Question #745c2

1 Answer
Mar 9, 2017

Answer:

#1.0 * 10^(-4)"g NaCl"#

Explanation:

The thing to remember about concentrations expressed in parts per million is that they are calculated by looking at the number of parts of solute present for every #10^6# parts of solution.

In other words, you're looking for the number of grams of solute present in #10^6# grams of solution. This value will get you the solution's concentration in parts per million.

A #"1 ppm"# solution will thus contain #"1 g"# of solute for every #10^6# #"g"# of solution.

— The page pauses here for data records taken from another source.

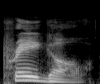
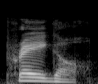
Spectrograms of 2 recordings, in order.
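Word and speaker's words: Pregelj: pronounce it it's pronounced prego PR e GE LJ prego okay there's no G sound at all from the J very difficult to understand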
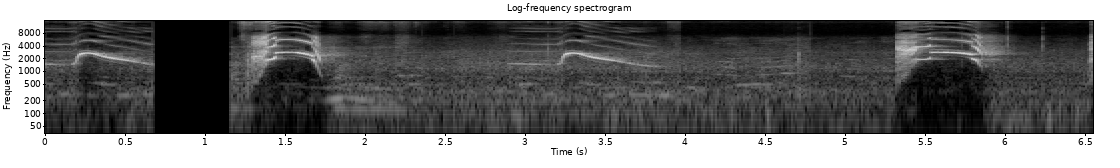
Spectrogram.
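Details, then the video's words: Caged parrots shouting, recorded 14 August 2022: loud whistled calls that rise and then slide down, alternating with harsh bursts, repeated several times over a background hiss. "my parrots shouting for freedom"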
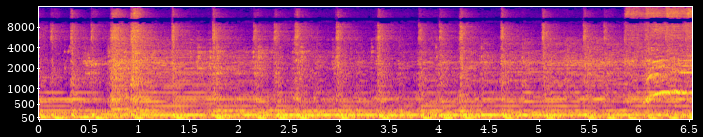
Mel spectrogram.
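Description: Live rock band playing an instrumental passage: electric guitar and bass over a steady drum beat.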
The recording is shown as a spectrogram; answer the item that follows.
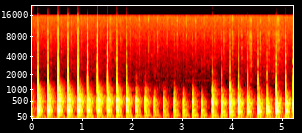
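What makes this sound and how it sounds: Bare knuckles knock 28 times along a partly painted interior plasterboard stud wall with a hollow cavity behind, moving sideways across it to find the studs. The knocks are short, hollow thuds with a low body and a quick decay. Partway through they turn quieter and duller, then grow louder and brighter again.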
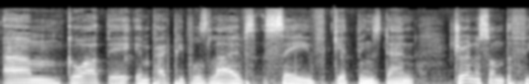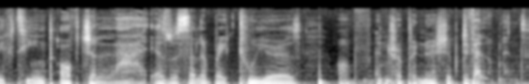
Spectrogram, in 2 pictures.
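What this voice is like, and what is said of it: Sultry late-night voice. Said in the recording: “sexy voice ... That's my 10 o'clock at night on a Sunday”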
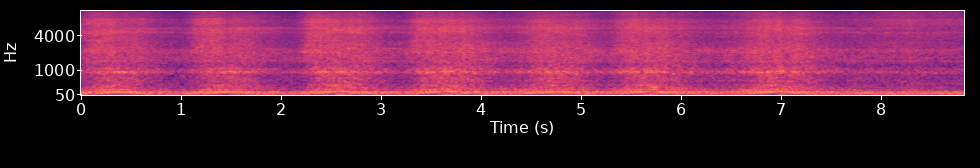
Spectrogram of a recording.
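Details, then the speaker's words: Pontiac 421 .030 over, '69 big-valve heads, 180°, revved to 2700–2800 rpm with oil pressure near 60 psi; blips climb unevenly and sound strained because the carburetor is not tuned for this engine. Lean running from untuned carburetor. "like I said the carburetor is not tuned up for this engine so it is not happy there we go"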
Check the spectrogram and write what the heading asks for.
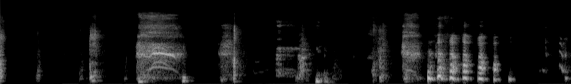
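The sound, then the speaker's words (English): A run of squelchy armpit fart noises made by a person, short irregular bursts that grow quicker and denser toward the end, with a brief squealing vocal sound early on. “We are not sitting here in armpit farts, for fuck's sake.”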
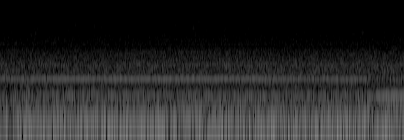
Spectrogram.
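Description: Near silence: faint room tone with a thin, steady hum.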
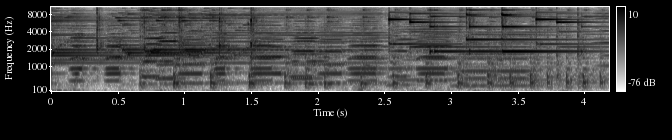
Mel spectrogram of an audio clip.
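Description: A toy xylophone struck in quick ringing notes among other small toy instruments played together, an amateur attempt at a tune. The strikes grow louder and more regular about two and a half seconds in.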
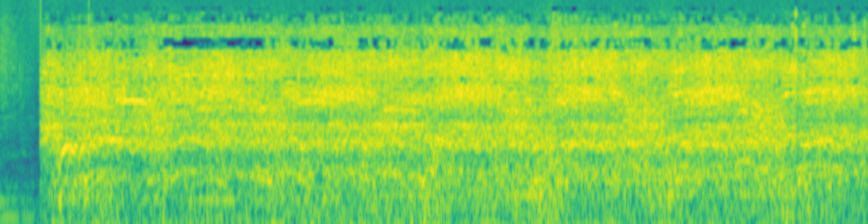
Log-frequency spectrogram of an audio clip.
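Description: A large crowd at a palenque shouts and cheers loudly, a dense roar of many voices that bursts in abruptly and holds steady without a break, with chanting-like swells rising through the din.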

Similarly, a #"100.0 ppm"# solution will contain #"100.0 g"# of solute for every #10^6# #"g"# of solution.

Now, you know that your solution must have a concentration of #100.0# ppm and that the mass of the solution is equal to #"1.0 g"#.

Your goal here will be to use the solution's parts per million concentration as a conversion factor to calculate the number of grams of sodium chloride, your solute, needed to make this solution.

#1.0 color(red)(cancel(color(black)("g solution"))) * overbrace("100.0 g NaCl"/(10^6color(red)(cancel(color(black)("g solution")))))^(color(blue)("= 100.0 ppm NaCl solution")) = color(darkgreen)(ul(color(black)(1.0 * 10^(-4)color(white)(.)"g NaCl")))#

The answer is rounded to two sig figs, the number of sig figs you have for the mass of the solution.